Data for this task:
================

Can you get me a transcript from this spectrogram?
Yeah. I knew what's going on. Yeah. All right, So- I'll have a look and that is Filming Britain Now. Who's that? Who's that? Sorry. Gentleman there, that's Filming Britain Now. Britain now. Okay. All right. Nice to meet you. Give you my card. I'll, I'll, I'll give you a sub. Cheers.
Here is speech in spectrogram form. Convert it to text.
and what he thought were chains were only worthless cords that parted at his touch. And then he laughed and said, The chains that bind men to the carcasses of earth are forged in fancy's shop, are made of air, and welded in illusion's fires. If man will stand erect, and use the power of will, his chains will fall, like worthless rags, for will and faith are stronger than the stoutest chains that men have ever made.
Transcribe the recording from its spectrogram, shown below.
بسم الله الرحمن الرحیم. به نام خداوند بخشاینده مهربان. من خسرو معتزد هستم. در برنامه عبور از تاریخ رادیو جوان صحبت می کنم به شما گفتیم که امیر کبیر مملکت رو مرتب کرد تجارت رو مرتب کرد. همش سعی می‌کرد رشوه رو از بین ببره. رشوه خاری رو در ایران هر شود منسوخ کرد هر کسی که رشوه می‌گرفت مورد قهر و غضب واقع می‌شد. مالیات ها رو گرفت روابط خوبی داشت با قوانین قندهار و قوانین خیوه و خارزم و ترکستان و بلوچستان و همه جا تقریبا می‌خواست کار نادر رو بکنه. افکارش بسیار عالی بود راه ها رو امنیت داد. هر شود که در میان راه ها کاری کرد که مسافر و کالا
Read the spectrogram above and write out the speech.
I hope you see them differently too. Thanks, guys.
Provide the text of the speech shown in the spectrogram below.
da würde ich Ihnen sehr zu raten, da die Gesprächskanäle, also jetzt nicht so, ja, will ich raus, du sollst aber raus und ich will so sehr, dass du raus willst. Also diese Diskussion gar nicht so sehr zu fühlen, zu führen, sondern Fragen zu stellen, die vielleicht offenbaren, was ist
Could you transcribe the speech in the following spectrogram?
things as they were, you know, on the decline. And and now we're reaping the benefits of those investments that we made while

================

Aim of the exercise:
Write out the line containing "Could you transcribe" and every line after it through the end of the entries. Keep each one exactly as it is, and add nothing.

Problem solution:
Could you transcribe the speech in the following spectrogram?
things as they were, you know, on the decline. And and now we're reaping the benefits of those investments that we made while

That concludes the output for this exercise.